Ubiquitin activating enzyme protein E1
Credit: PASIEKA/Getty Images

With the goal of “drugging the undruggable,” developer of molecular glue degraders Proxygen has announced a multi-year research collaboration and license agreement with Merck & Co (known as MSD  outside North America). In a deal potentially worth up to $2.55 billion. The companies will identify and develop drugs against multiple undisclosed therapeutic targets.

Glue degrader companies are making plenty of deals and netting financing. Last year, for example, BMS made a deal worth $550M with SyntheX and extended its agreement with Evotec in this arena, which could be worth up to $5B.

Proxygen already has partnerships with Merck KGaA and Boehringer Ingelheim.

Under the terms of this agreement Merck (MSD), Proxygen will receive an undisclosed upfront payment and be eligible for future payments of up to $2.55 billion on the achievement of specified research, development, and commercial. Additionally, Proxygen is eligible to receive royalties on net sales of any such products.

Molecular glue degraders are small, drug-like compounds that induce interactions between an E3 ubiquitin ligase and a molecular target. This induced interaction results in ubiquitination and subsequent degradation of the target protein. The protein is not inhibited. Rather it is eliminated.

Revlimid and Pomalyst are two successful glue degraders that were discovered fortuitously.  The goal now it to be able to find more such drugs on scale.

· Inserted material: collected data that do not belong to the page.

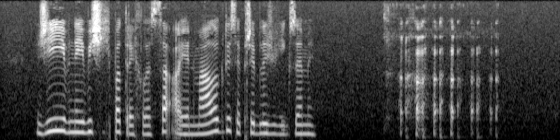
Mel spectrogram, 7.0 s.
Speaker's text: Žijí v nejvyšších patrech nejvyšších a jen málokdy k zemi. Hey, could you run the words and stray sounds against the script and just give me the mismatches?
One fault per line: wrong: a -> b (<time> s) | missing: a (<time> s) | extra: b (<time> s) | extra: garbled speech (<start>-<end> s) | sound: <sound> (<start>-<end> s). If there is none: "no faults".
wrong: nejvyšších -> lesa (1.8 s)
extra: se přibližují (2.9 s)
sound: laugh (4.8-6.3 s)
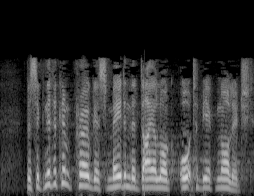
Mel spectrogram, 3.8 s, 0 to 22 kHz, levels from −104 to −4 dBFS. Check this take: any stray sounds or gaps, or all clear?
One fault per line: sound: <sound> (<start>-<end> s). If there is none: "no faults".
no faults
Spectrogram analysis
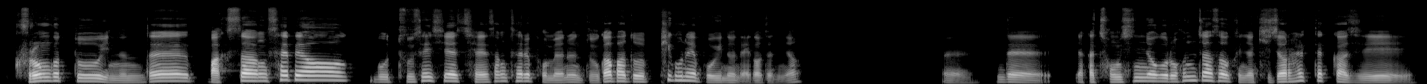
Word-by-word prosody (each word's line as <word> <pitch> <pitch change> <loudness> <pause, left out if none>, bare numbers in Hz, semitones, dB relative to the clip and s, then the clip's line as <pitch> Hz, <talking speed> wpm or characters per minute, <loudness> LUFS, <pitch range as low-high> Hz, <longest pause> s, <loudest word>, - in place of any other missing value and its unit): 그런 155 +5 +4
것도 150 -5 0
있는데 120 +11 +1 0.2
막상 165 - +5
새벽 200 0 +4
뭐 115 0 -8
2:00-3:00 165 +7 -5
에 155 - +6
제 115 -6 -4
상태를 155 +3 -2
보면은 105 - -7
누가 90 +12 +2
봐도 140 -4 +1
피곤해 190 -5 -2
보이는 100 - -7
애거든요. 80 0 -9 1.4
네 - - -14 0.5
근데 110 -5 -4 0.3
약간 - - -5
정신력으로 150 +4 -1
혼자서 180 -4 +1
그냥 105 0 -8
기절할 130 - -1
때까지 95 - -4
145 Hz, 230 characters per minute, -21 LUFS, 105-165 Hz, 1.4 s, 에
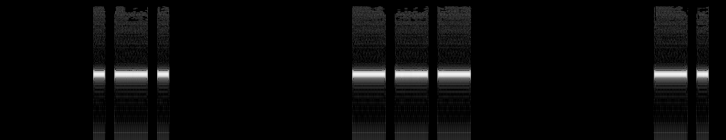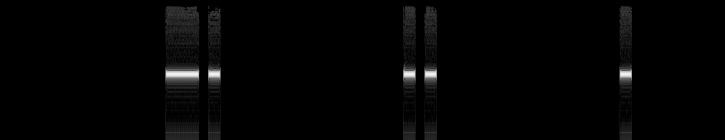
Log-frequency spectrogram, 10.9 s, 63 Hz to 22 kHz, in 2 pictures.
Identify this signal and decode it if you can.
Morse code, heard as a keyed tone, about 15 wpm, spaced as for 5 wpm, 1000 Hz. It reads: RONNIE
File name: qotdfiles / 5wpm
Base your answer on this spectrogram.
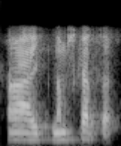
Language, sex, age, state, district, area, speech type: Kannada, male, 60+, Karnataka, Bidar, urban, conversation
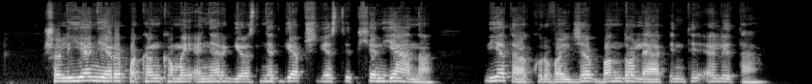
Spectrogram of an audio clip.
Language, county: Lithuanian, Klaipėda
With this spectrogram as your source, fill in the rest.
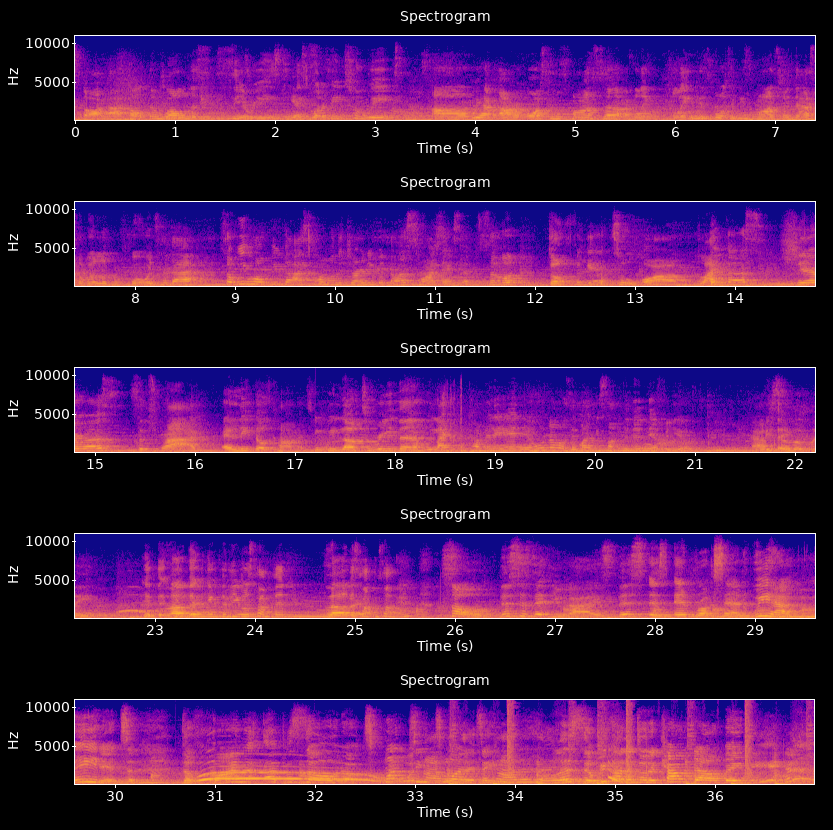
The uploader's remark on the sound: The ladies will record live at The Edge, one of the highest outdoor sky decks in the Western Hemisphere, with a one-of-a-kind design. It’s suspended in mid-air, giving you the feeling of floating in the sky with 360-degree views you can’t get anywhere else.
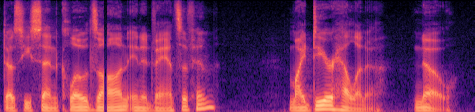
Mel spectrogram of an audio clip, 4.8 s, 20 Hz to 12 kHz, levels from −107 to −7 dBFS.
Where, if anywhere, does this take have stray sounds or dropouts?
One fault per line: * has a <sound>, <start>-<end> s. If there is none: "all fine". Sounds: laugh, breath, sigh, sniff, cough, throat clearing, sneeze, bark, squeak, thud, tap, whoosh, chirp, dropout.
* has a dropout, 1.0-1.1 s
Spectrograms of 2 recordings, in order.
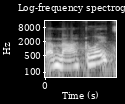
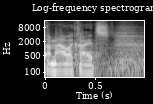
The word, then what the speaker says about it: Amalekites: those two clans the imites or was that how you pronounce it I think it's I think it's pronounced amalekites amalekites um they a lot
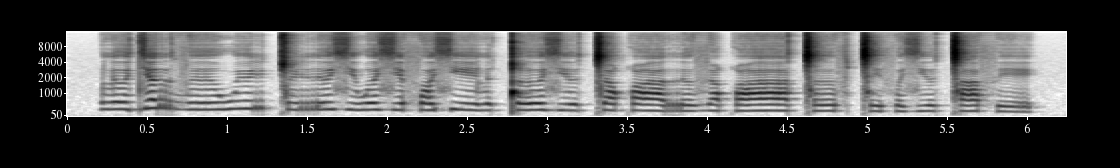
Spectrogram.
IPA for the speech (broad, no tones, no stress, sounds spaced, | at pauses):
l əː dʲ a r v ɘː w ʏː r ǀ ʏ r ɘ zʲ ə w ə zʲ a f ʌ sʲ eː l ə ǃ əː zʲ əː ǀ ɘ qʷ aː r ə v e qʷ aː ǀ əː f ǀ e f ə zʲ əː ǀ a f e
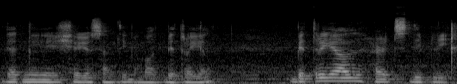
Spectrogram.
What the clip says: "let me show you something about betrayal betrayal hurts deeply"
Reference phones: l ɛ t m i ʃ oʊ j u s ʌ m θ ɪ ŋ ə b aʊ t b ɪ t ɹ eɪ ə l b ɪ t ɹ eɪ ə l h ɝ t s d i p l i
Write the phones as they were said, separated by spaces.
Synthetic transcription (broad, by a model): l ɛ t m i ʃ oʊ j u s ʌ m t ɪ ŋ ə b aʊ t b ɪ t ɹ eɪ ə l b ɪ t ɹ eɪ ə l h ɝ t s d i p l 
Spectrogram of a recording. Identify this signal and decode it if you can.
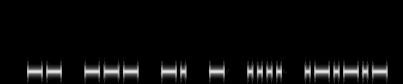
Morse code, heard as a keyed tone, about 25 wpm, spaced as for 20 wpm, 600 Hz. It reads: MONTH.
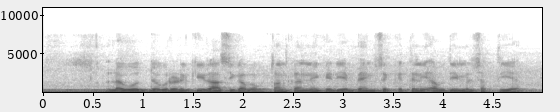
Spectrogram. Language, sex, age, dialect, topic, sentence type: Hindi, male, 25-30, Kanauji Braj Bhasha, banking, question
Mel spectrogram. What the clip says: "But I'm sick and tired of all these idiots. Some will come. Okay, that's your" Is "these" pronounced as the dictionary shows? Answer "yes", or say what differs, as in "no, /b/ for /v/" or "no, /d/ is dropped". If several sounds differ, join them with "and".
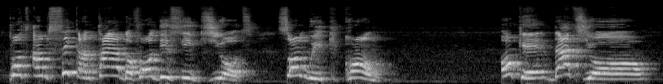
no, /s/ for /z/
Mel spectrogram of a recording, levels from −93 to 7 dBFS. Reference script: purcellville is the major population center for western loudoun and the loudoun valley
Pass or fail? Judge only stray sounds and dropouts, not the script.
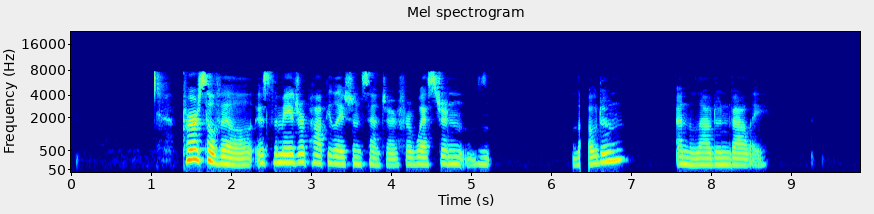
fail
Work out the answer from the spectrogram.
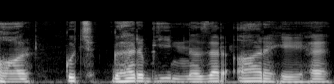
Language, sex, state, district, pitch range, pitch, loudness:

“We are very excited to announce this collaboration with MSD and look forward to combining our innovative platform technology and unique expertise in identifying novel molecular glue degraders with MSD’s world class research and development capabilities. This partnership provides us with the framework and resources to further leverage our platform for the discovery of new drugs against challenging targets,” says Bernd Boidol, PhD, chief executive officer of Proxygen.

Proxygen is a spinout of the Center for Molecular Medicine of the Austrian Academy of Sciences. It was founded in 2020 by Giulio Superti-Furga, who is now on the board; Matthias Brand, Chief Scientific Officer; and Stefan Kubice, special adviser. Proxygen is part of a ripe field that is trying to make new therapeutics that modulate protein classes previously untapped by drug developers.

“Advances in our understanding of molecular glue degraders are opening exciting new avenues in the pursuit of novel therapeutic mechanisms,” said Robert M. Garbaccio PhD, vice president and head of Discovery Chemistry at MSD. “We look forward to working with the Proxygen team to advance this promising area of research and evaluate new opportunities to treat disease.”

Because molecular glue degraders can modulate protein classes that cannot be reached by  traditional drug discovery approaches, they could unlock a large proportion of the undruggable target space. Proxygen reports it has developed a highly versatile, proprietary discovery engine supporting the specific and unbiased identification of molecular glue degraders against difficult-to-drug or completely undruggable targets at large scale.

The company says it has also generated knowledge and data in the discovery and chemical optimization of degrader molecules, positioning it as a pioneer in this novel modality.

Other players in this currently vibrant field include Arvinis, Avilar Therapeutics, Biotheryx, C4 Therapeutics, Degron Therapeutics, and Plexium.

Also of Interest